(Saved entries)
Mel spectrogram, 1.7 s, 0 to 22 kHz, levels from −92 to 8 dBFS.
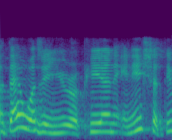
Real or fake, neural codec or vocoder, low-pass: real; none; 7.2 kHz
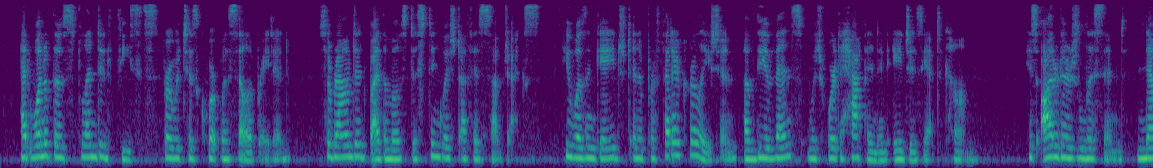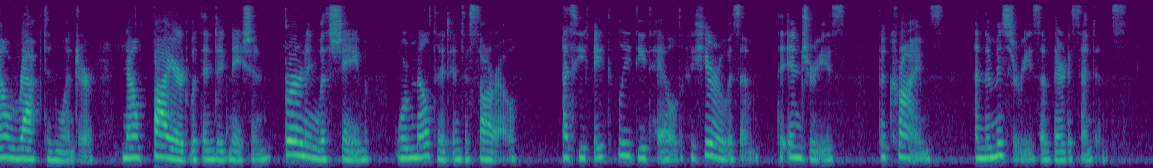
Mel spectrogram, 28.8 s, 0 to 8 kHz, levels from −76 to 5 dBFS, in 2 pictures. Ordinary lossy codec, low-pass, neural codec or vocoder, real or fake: MP3, 64 kbps; 7.2 kHz; none; real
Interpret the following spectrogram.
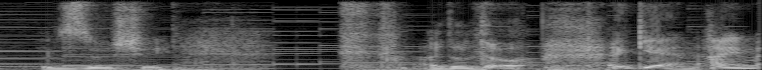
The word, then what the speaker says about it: Zushi: going to name it Zushi we already know that with a zed so it's Z not sushi Zushi I don't know again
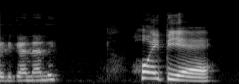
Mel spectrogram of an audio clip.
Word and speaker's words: Højbjerg: Here comes Højbjerg's Harry.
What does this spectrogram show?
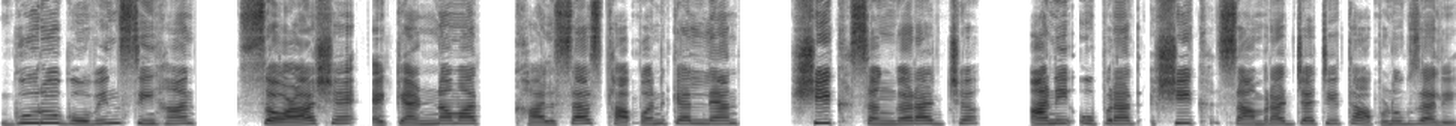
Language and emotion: Goan Konkani, neutral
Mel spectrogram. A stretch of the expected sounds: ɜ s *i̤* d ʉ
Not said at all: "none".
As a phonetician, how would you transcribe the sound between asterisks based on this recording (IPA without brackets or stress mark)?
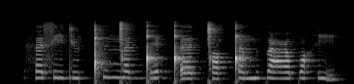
i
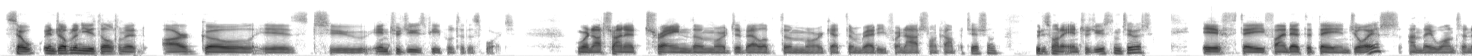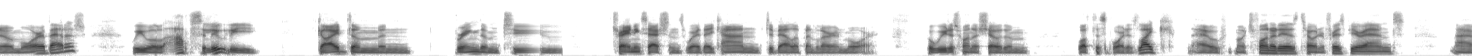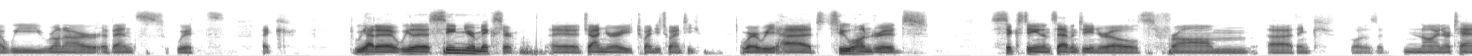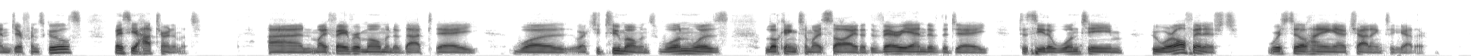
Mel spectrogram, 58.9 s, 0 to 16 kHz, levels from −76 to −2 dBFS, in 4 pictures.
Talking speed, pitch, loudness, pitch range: 180 wpm, 95 Hz, -23 LUFS, 85-105 Hz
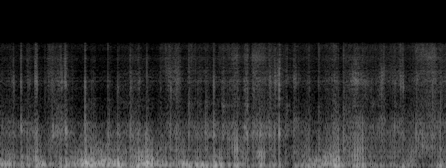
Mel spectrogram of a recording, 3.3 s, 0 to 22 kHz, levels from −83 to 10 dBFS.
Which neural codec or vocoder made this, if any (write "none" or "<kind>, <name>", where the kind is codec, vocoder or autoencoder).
codec, ZipCodec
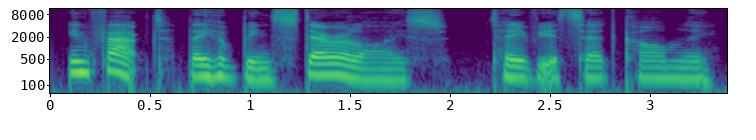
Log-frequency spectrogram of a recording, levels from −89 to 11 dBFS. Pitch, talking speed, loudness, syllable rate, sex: 165 Hz, 160 wpm, -20 LUFS, 4.7 syllables/s, female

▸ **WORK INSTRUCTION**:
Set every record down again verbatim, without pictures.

▸ **ANSWER BOX**:
Mel spectrogram, 1.7 s, 0 to 22 kHz, levels from −92 to 8 dBFS.
Real or fake, neural codec or vocoder, low-pass: real; none; 7.2 kHz
Mel spectrogram, 28.8 s, 0 to 8 kHz, levels from −76 to 5 dBFS, in 2 pictures. Ordinary lossy codec, low-pass, neural codec or vocoder, real or fake: MP3, 64 kbps; 7.2 kHz; none; real
Interpret the following spectrogram.
The word, then what the speaker says about it: Zushi: going to name it Zushi we already know that with a zed so it's Z not sushi Zushi I don't know again
Mel spectrogram of an audio clip.
Word and speaker's words: Højbjerg: Here comes Højbjerg's Harry.
What does this spectrogram show?
Language and emotion: Goan Konkani, neutral
Mel spectrogram. A stretch of the expected sounds: ɜ s *i̤* d ʉ
Not said at all: "none".
As a phonetician, how would you transcribe the sound between asterisks based on this recording (IPA without brackets or stress mark)?
i
Mel spectrogram, 58.9 s, 0 to 16 kHz, levels from −76 to −2 dBFS, in 4 pictures.
Talking speed, pitch, loudness, pitch range: 180 wpm, 95 Hz, -23 LUFS, 85-105 Hz
Mel spectrogram of a recording, 3.3 s, 0 to 22 kHz, levels from −83 to 10 dBFS.
Which neural codec or vocoder made this, if any (write "none" or "<kind>, <name>", where the kind is codec, vocoder or autoencoder).
codec, ZipCodec
Log-frequency spectrogram of a recording, levels from −89 to 11 dBFS. Pitch, talking speed, loudness, syllable rate, sex: 165 Hz, 160 wpm, -20 LUFS, 4.7 syllables/s, female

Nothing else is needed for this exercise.